The European Commission's digital agenda chief has promised to break down the barriers between cellular firms across the 27 EU member states before she leaves office in just under two years.
EU Digital Agenda Commissioner Neelie Kroes told reporters in Brussels, according to a European publication, that the European Commission will soon bring forward proposals to knock down the virtual cellular walls between member states in order to create a single market for all mobile users.
"A telecoms market without borders, without fragmentation, and that is the major priority for the rest of my mandate," Kroes said. She added that she has "no intention to retire" until she has "knocked down all the barriers to the single market."
In a nutshell, this would kill any inter-country roaming charges that currently bite customers' mobile bills.

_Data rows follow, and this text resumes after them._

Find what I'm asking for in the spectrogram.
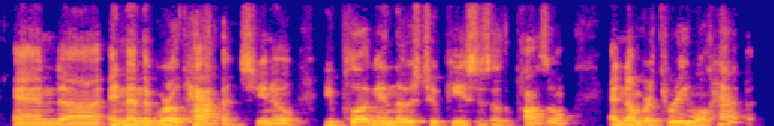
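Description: With ordinary pitch variation and a fairly high pitch, a man moves at a moderate pace in an ordinary speaking voice. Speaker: loan officer. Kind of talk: casual interview chat.

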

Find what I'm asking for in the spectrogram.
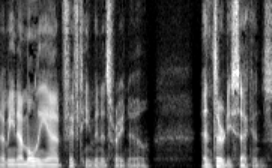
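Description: A man with a Canadian accent speaks at a very fast pace. The recording is very clean, with a silent background. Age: 30s. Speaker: stand-up comedian. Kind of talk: solo podcast monologue. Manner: fast talker; halting.

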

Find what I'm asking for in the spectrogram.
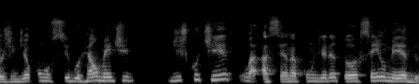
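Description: Against a quiet background, a man speaks with a dark, mellow tone and lively intonation. His pitch is fairly high. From Brazil, Rio de Janeiro (Santa Marta favela). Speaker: actor. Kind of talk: interview. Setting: at home during quarantine.

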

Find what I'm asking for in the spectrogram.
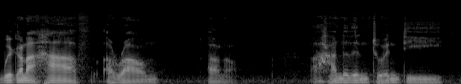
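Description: In a Spanish accent, a man speaks with a very deep, low pitch. His pace is moderate and his intonation monotone and flat. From Spain. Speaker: company chief executive. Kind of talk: interview conversation.

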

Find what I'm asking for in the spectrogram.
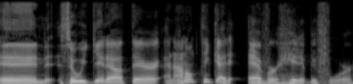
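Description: A man speaks with a dark, mellow tone and lively intonation. The sound is dry and close, with no echo. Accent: American. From Salt Lake City, Utah. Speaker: landscape and action photographer. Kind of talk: casual chat.

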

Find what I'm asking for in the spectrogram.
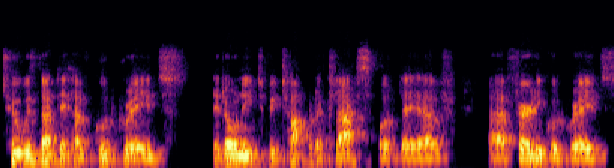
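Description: Fairly quick speech from a man with a Cork accent, fairly low in pitch, with fairly even intonation. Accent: Irish (Cork). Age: 40s. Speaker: accountant. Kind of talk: presentation. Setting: video call.

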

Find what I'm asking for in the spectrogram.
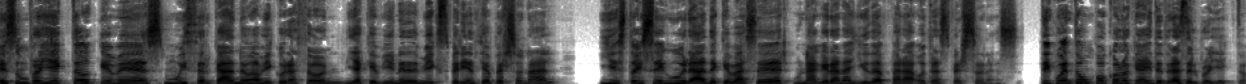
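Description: The woman talks at a fairly slow rate in a very clean recording where the background is silent. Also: fairly high pitch for a woman, lively intonation, hardly any pauses. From Tahiti. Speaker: life coach and podcast host. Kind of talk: personal storytelling monologue.

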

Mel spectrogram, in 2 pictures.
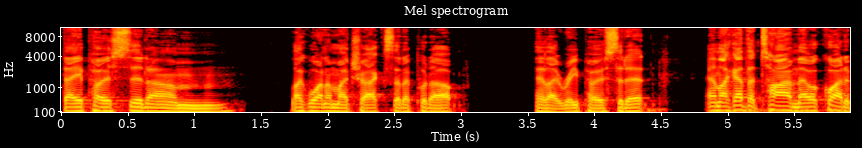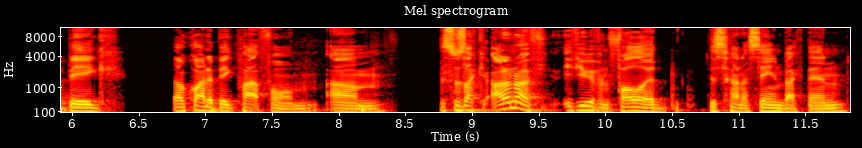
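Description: A man with an Australian accent speaks at a fairly quick pace in a fairly low pitch with ordinary pitch variation and very even loudness, on a very clean recording with a silent background. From Australia, New South Wales (Maitland). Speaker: electronic music producer and DJ. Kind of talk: interview, casual chat. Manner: halting, many fillers and repeats.

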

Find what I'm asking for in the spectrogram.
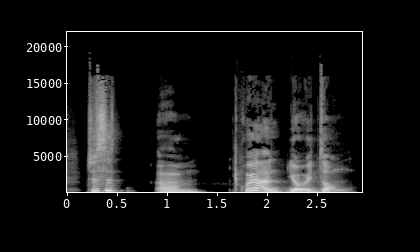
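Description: At a moderate pace, a woman of medium pitch speaks with very wide pitch swings. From Taiwan. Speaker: student. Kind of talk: casual chat.

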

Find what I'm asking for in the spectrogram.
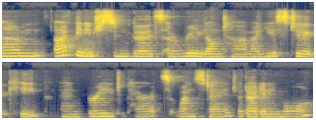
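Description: A woman speaks with an Australian accent at a fairly slow pace, hardly pausing at all. Her medium-pitched voice is dark, mellow and somewhat breathy, with fairly even intonation. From Queensland, Australia. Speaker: university staff and amateur bird photographer. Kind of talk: interview.

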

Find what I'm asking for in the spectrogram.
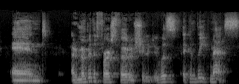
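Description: A man with a Portuguese accent, somewhat breathy with a dark, mellow tone, with lively intonation at a fairly quick pace. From Portugal, Lisbon. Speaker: data scientist. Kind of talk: interview.

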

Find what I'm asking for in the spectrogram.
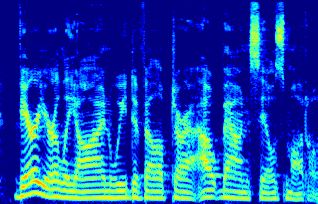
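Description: Speaking with an American accent, a man holds his voice at a medium pitch. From US West Coast, Silicon Valley. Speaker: startup CEO and co-founder. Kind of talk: interview. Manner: halting, repeats words.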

The executive body of Europe also wants to improve spectrum uptake for next-generation broadband services.
Kroes empathized with businesses that find roaming charges a "costly irritant," and warned that in the upcoming "Internet of things" trend, it will become even more difficult for machine-to-machine (M2M) to succeed.
With your European passport travel freely to any other European member state without security restrictions, thanks to the Schengen Agreement of unrestricted travel across the continent. But the same doesn't apply for your mobile or cell provider. Roaming charges still bitterly hurt many consumers and businesses alike, particularly those with branch offices around Europe.
Already, thanks to a directive passed by the European Parliament,. Data roaming charges will be fully limited to 70 euro cents per 1MB of data downloaded from last July, which will fall further to 50 euro cents per 1MB downloaded this July.
According to the Commission at the time: "For a typical businessperson travelling in the EU this will mean savings of over €1,000 [$1,285] per year. A family taking an annual holiday in another EU country can expect to save at least €200 [$257]."
The Commission says completing the "internal mobile market" will add an additional 0.8 percent to Europe's gross domestic product (GDP), or €110 billion ($141.4bn).
The hope is that EU-based firms can gain a competitive edge over their U.S.-based counterparts. Because while the U.S. has six major cellular firms to cover a population of 310 million, the EU has more than 100 cellular firms covering more than 500 citizens.